  2. Typed them into a matrix that fit on an A4 sheet and printed it out.
  3. Copied it twice on coloured paper - yellow- I did this as it is just a little more visually interesting than the white paper that is laying all over workshop tables.
  4. I cut up the matrix, both sheets, so that I had 28 little squares, numbered, each with one of the Proust Questionnaire questions on it. 
  5. I put all the little squares of paper in an envelope.

Running the activity: 
  1. After I briefed the activity, I asked everyone to pick a square of paper from the envelope, while I walked around with the envelope.
  2. I told them that some questions would be doubled up.
  3. I gave people 2-3 minutes to think about their answers. As they picked slips and read the questions I heard some nervous laughter. ( I let someone who wanted to change their question, although the second one was not much "easier" than the first)
  4. Then I called the numbers one at a time and asked people to stand, read their question and share their response. 
  5. We did this until all were read out and everyone had answered.
What worked

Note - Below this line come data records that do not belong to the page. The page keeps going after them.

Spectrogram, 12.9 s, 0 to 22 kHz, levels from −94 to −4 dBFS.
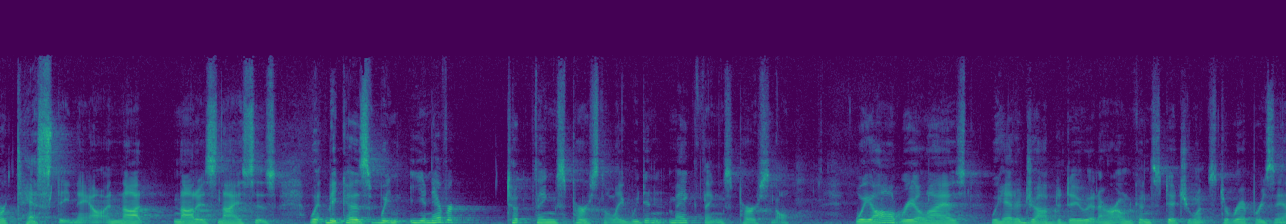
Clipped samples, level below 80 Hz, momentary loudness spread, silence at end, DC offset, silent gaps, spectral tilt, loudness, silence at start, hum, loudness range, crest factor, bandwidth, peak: under 0.1%; -72 dBFS; 9 LU; 0 s; under 0.1%; none; -4.5 dB/octave; -36 LUFS; 0 s; none; 5 LU; 20 dB; 16.5 kHz; -16 dBFS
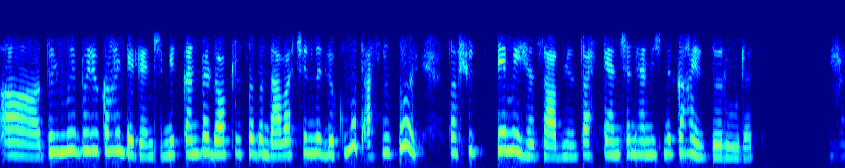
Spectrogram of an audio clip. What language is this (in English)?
Kashmiri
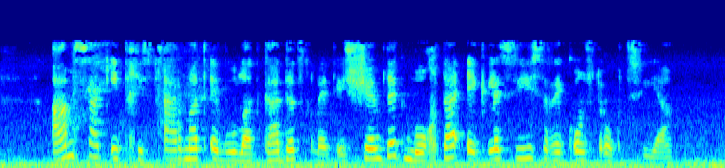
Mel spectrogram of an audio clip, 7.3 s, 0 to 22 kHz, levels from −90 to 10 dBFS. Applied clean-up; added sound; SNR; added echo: none; Wind; 8 dB; none.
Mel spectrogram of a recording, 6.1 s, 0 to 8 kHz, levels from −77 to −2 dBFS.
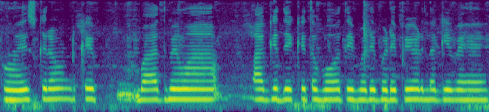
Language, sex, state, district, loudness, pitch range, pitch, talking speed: Hindi, female, Rajasthan, Bikaner, -13 LUFS, 230-245 Hz, 235 Hz, 175 wpm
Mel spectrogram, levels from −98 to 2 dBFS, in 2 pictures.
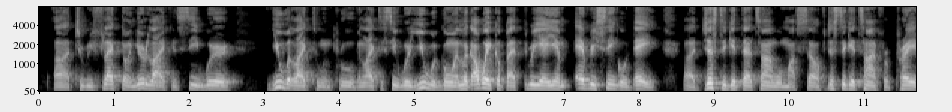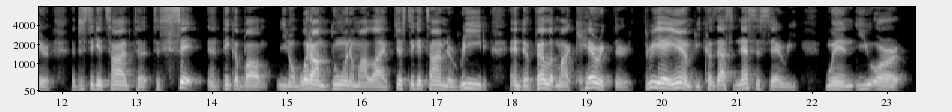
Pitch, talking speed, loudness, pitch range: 125 Hz, 215 wpm, -24 LUFS, 115-140 Hz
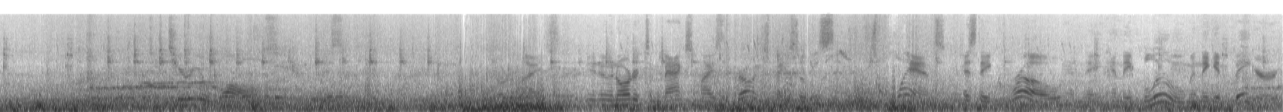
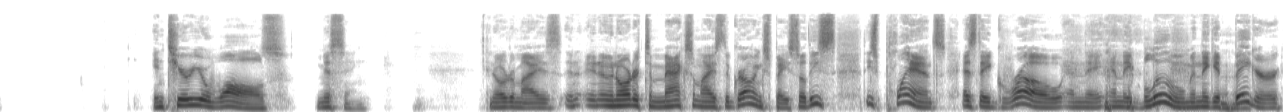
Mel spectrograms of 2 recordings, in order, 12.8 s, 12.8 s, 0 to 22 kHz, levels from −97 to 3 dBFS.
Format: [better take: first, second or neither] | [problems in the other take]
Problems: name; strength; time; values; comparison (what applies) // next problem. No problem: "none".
second | wind noise on the microphone; heavy; as loud as the speech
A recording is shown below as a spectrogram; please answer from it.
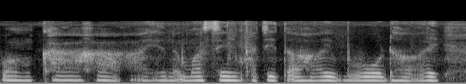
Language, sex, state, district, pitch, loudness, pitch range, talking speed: Magahi, female, Jharkhand, Palamu, 185 Hz, -19 LUFS, 180-190 Hz, 115 wpm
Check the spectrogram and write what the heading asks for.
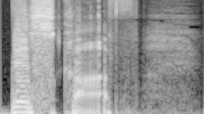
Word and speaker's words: Biscoff: Now, I will say that actually when I ordered this, I said Bischoff Blizzard, and they corrected me and said Biscoff.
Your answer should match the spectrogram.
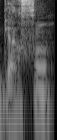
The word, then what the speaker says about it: garçon: cédille, or la cédille, is attached under a c to indicate that it's pronounced s despite not being before e, e, or y, like in garçon.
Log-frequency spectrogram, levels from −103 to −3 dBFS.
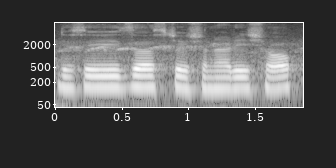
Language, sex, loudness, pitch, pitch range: English, male, -13 LUFS, 145 Hz, 140-150 Hz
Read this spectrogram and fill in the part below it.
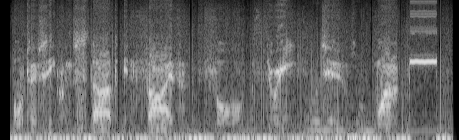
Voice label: science fiction vocals astronaut chatter countdown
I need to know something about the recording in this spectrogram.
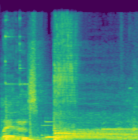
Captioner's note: fart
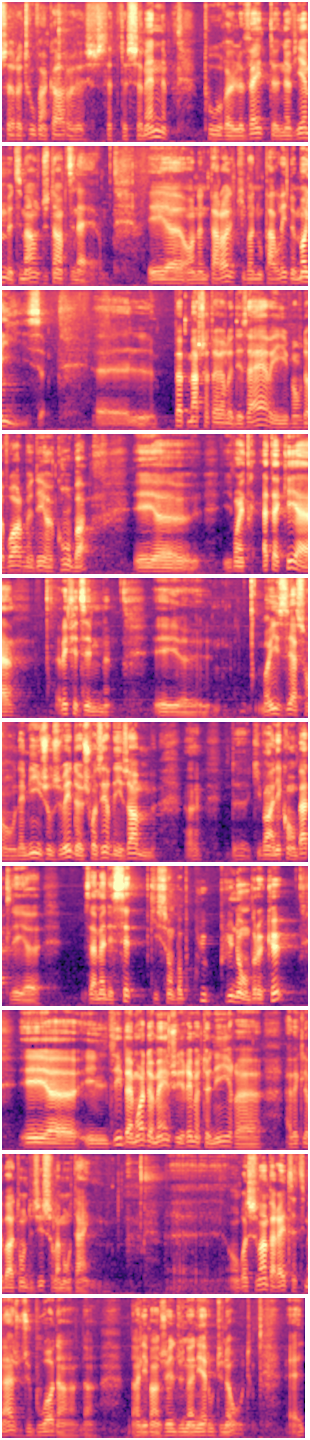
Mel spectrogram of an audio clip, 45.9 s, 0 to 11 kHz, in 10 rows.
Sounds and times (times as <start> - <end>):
Speech: 0.0 - 10.0, 10.6 - 15.2, 15.8 - 28.2, 28.8 - 38.4, 39.2 - 45.8.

The random nature of the question selection (picking from an envelope), the diversity of questions (they were all different except for the few pairs- I read out the questions that were not selected, as even in themselves they are thought-provoking questions), and the unknown ordering (not knowing who would be next) all added some surprise and a little drama to the exercise. And the provocative nature of the Proust Questionnaire questions really made people think. It was still challenge by choice - people could change their question if they wanted, but there really are no easy questions, and they could choose how they wanted to answer it. 

As the facilitator I could also choose the easier or the more provocative questions from the Proust Questionnaire depending on what I knew about the group and their interest in pushing the envelope together. As I mentioned, this was a group of people who know each other pretty well, but in most cases, these kinds of topics had not come up in their every day work discussions, so people listened and were deeply curious about their colleagues' responses.


The answers were conversation starters all of them, they added something different to what colleagues already knew about their fellow team members, and it was a fun way to start the day. And in this case, the game was NEW (they were the first group to ever play that particular "game"). 

You might need a new activity or game from time to time when you work with groups frequently. Look around you - you can find game and activity elements everywhere, even inspired by Proust or your favorite magazine!